Provided records:

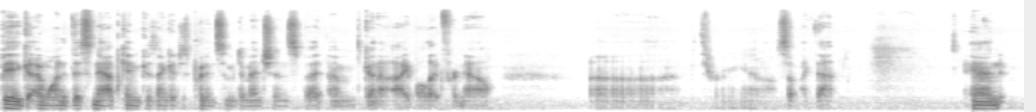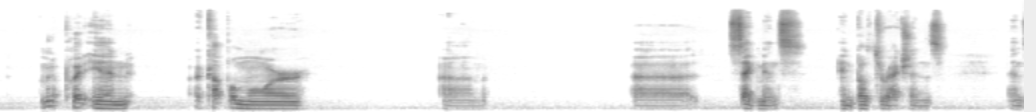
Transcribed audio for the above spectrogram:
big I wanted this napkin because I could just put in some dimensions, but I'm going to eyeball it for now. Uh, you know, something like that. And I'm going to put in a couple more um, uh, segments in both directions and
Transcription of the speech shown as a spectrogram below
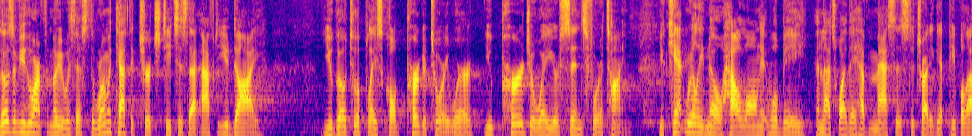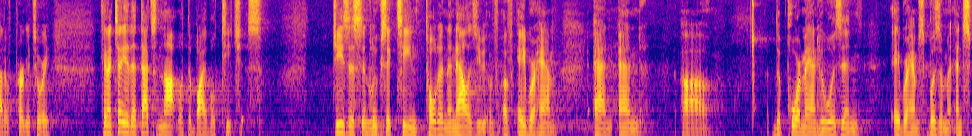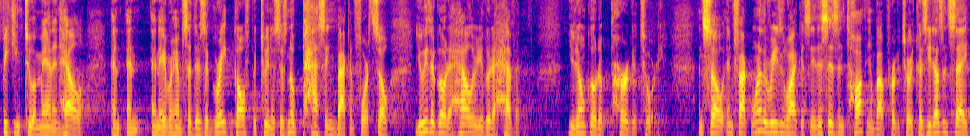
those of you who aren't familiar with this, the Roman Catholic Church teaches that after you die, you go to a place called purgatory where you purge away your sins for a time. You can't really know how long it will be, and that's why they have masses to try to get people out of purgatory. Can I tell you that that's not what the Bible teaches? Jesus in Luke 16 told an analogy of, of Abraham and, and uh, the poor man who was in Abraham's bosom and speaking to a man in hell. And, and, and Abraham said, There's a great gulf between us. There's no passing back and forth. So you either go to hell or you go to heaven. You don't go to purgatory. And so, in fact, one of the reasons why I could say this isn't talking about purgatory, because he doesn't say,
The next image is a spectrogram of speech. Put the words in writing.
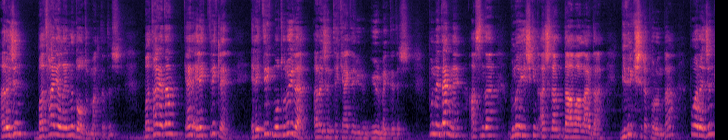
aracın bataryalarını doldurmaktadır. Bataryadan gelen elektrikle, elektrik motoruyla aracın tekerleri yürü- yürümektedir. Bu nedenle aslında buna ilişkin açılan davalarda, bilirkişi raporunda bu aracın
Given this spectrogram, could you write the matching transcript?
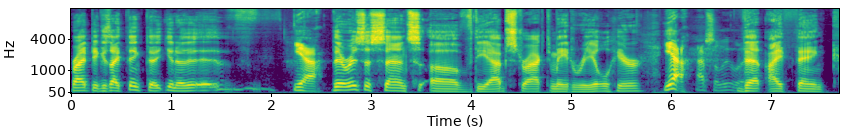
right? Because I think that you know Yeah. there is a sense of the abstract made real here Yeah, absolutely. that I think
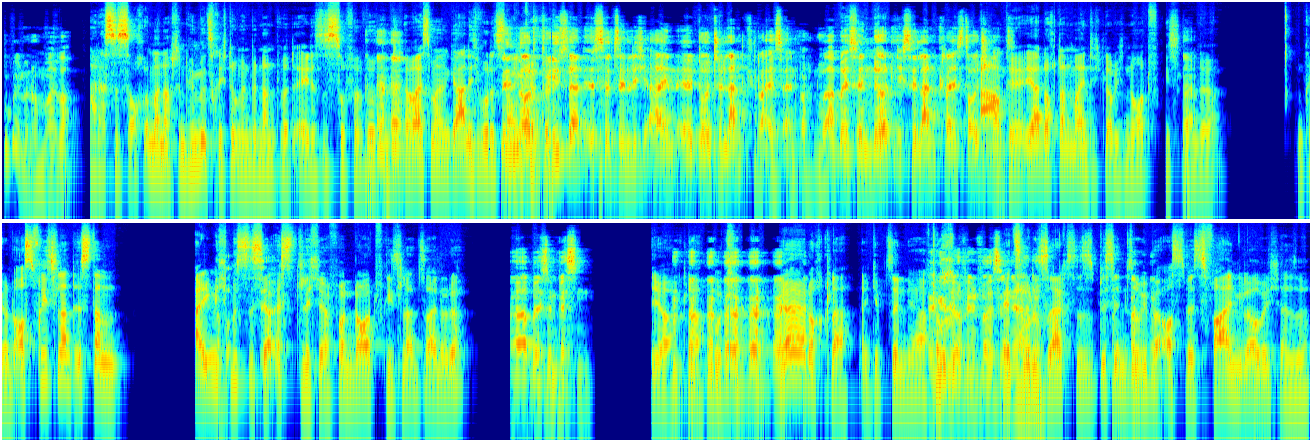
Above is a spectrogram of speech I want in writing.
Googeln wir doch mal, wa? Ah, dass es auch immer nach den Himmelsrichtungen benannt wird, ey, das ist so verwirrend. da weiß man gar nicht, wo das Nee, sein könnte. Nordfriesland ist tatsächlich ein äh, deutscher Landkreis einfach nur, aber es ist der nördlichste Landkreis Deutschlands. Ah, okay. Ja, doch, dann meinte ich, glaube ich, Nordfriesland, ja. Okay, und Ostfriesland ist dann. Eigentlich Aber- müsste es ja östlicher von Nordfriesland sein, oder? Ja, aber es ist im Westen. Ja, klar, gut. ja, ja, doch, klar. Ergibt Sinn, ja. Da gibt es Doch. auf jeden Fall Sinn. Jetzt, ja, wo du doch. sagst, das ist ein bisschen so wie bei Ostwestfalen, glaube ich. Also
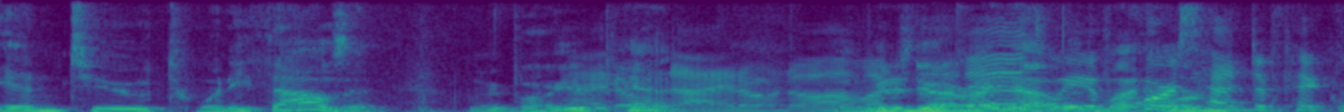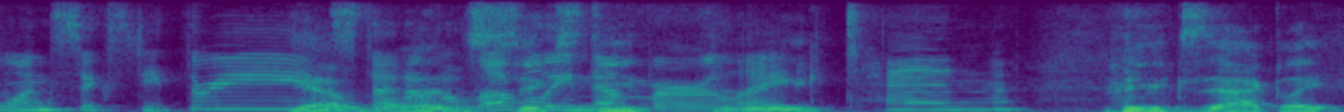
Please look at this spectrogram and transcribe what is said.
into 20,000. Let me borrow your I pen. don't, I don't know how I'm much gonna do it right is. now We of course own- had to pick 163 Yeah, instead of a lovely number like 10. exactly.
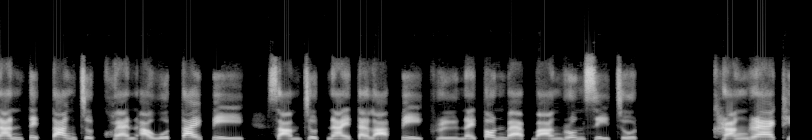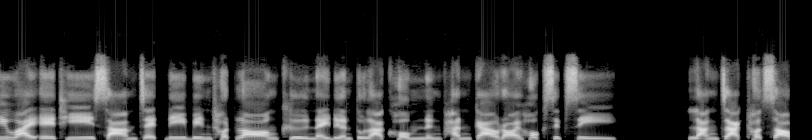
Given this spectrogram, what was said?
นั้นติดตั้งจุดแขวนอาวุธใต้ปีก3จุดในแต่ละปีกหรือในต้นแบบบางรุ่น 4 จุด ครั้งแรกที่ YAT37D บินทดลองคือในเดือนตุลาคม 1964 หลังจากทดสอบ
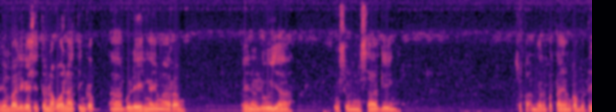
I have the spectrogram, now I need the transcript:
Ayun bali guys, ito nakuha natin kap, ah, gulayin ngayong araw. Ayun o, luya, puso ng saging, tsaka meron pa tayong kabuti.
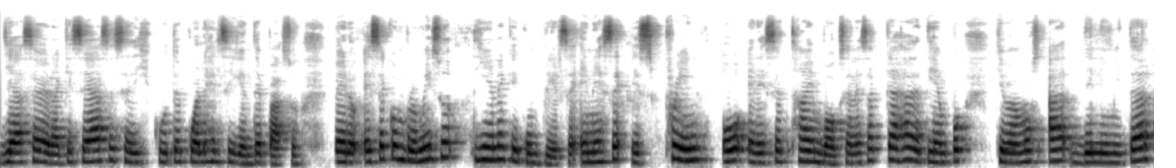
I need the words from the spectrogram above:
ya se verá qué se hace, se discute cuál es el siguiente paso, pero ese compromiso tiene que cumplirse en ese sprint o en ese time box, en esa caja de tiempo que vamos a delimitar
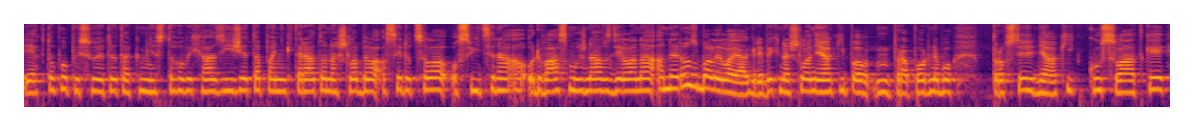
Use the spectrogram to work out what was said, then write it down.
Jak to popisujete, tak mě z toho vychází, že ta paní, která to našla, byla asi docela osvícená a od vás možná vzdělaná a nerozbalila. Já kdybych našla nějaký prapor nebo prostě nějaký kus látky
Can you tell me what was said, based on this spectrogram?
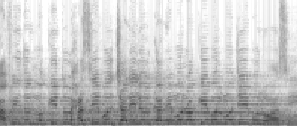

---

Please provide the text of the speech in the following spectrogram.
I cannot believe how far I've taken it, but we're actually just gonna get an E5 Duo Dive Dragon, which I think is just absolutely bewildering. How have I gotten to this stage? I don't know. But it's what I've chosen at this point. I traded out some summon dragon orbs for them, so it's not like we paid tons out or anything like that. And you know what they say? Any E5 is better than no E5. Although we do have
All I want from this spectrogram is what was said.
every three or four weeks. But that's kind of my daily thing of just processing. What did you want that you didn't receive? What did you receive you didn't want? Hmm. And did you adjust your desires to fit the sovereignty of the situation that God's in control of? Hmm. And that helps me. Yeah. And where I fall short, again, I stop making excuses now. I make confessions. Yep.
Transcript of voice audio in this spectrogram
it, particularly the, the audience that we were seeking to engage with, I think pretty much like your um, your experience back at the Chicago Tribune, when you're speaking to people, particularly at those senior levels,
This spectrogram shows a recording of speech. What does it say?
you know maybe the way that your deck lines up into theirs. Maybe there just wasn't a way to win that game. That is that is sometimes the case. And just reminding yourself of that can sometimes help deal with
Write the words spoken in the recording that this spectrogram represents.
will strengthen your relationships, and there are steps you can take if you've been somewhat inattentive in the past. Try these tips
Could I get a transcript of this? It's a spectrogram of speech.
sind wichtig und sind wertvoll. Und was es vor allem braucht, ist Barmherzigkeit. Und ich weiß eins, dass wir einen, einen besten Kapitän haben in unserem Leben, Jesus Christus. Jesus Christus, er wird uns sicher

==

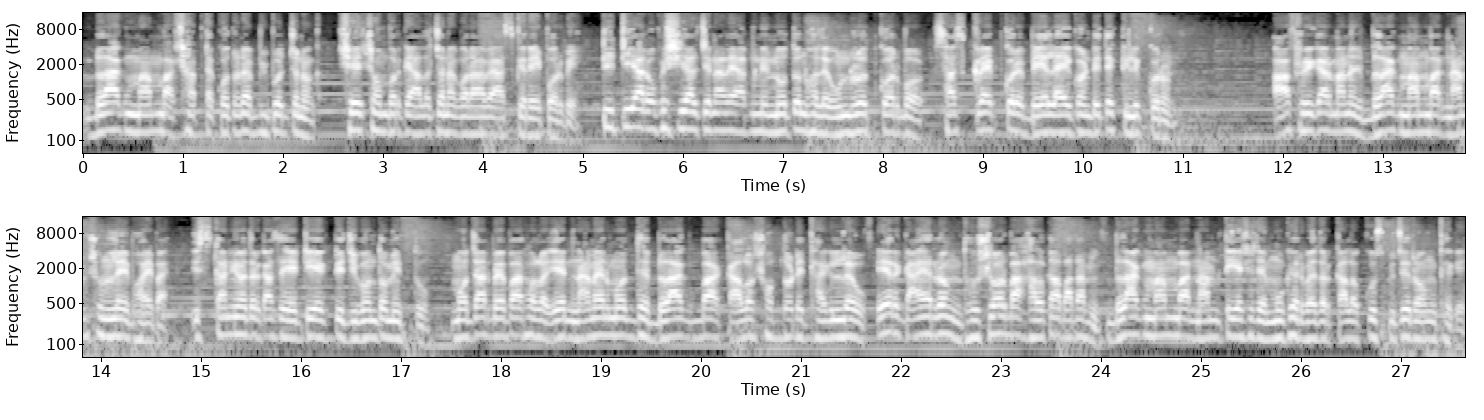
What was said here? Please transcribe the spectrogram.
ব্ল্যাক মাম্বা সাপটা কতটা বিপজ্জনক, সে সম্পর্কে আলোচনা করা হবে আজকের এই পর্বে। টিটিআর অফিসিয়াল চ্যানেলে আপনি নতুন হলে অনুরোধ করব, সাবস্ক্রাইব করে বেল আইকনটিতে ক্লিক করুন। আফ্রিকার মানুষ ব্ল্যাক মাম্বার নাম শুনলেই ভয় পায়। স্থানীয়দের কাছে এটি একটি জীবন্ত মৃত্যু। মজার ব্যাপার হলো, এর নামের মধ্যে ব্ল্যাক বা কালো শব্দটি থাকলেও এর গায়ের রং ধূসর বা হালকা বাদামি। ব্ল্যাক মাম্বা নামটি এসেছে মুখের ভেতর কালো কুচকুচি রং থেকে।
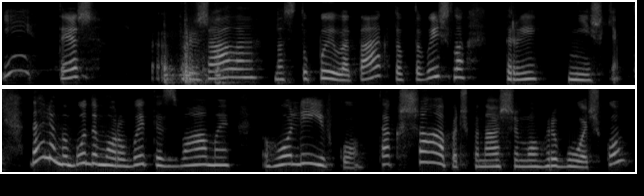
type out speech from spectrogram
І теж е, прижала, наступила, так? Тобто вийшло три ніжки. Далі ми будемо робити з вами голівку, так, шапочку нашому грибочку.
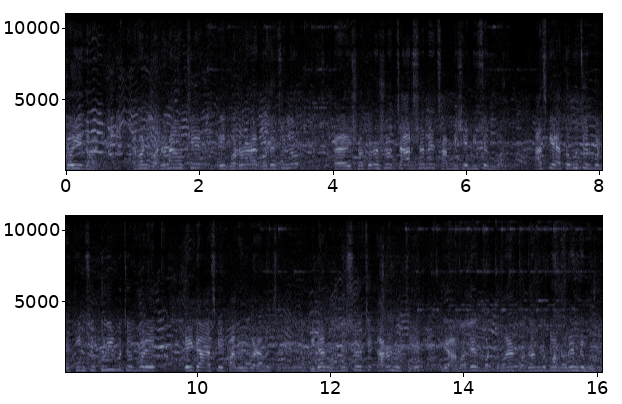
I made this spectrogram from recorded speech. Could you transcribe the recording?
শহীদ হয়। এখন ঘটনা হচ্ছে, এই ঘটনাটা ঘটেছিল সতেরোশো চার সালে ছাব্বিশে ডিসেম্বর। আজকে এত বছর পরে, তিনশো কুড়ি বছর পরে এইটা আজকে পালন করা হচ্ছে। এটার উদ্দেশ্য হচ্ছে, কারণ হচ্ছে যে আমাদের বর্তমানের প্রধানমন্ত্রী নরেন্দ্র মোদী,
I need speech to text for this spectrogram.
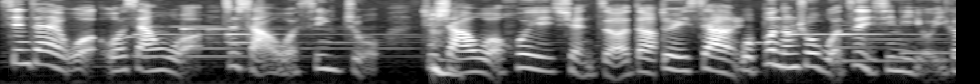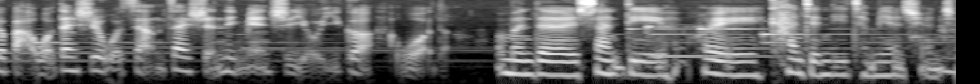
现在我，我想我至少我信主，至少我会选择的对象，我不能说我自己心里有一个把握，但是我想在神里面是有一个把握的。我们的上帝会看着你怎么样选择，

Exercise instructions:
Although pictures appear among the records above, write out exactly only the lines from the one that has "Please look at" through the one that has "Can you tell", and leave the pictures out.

The completed task:
Please look at this spectrogram and transcribe what is said.
into 20,000. Let me borrow your I pen. don't, I don't know how I'm much gonna do it right is. now We of course own- had to pick 163 Yeah, instead of a lovely number like 10. exactly.
Given this spectrogram, what was said?
นั้นติดตั้งจุดแขวนอาวุธใต้ปีก3จุดในแต่ละปีกหรือในต้นแบบบางรุ่น 4 จุด ครั้งแรกที่ YAT37D บินทดลองคือในเดือนตุลาคม 1964 หลังจากทดสอบ
I have the spectrogram, now I need the transcript:
Ayun bali guys, ito nakuha natin kap, ah, gulayin ngayong araw. Ayun o, luya, puso ng saging, tsaka meron pa tayong kabuti.
I need the words from the spectrogram above:
ya se verá qué se hace, se discute cuál es el siguiente paso, pero ese compromiso tiene que cumplirse en ese sprint o en ese time box, en esa caja de tiempo que vamos a delimitar
Use the spectrogram to work out what was said, then write it down.
Jak to popisujete, tak mě z toho vychází, že ta paní, která to našla, byla asi docela osvícená a od vás možná vzdělaná a nerozbalila. Já kdybych našla nějaký prapor nebo prostě nějaký kus látky
Can you tell me what was said, based on this spectrogram?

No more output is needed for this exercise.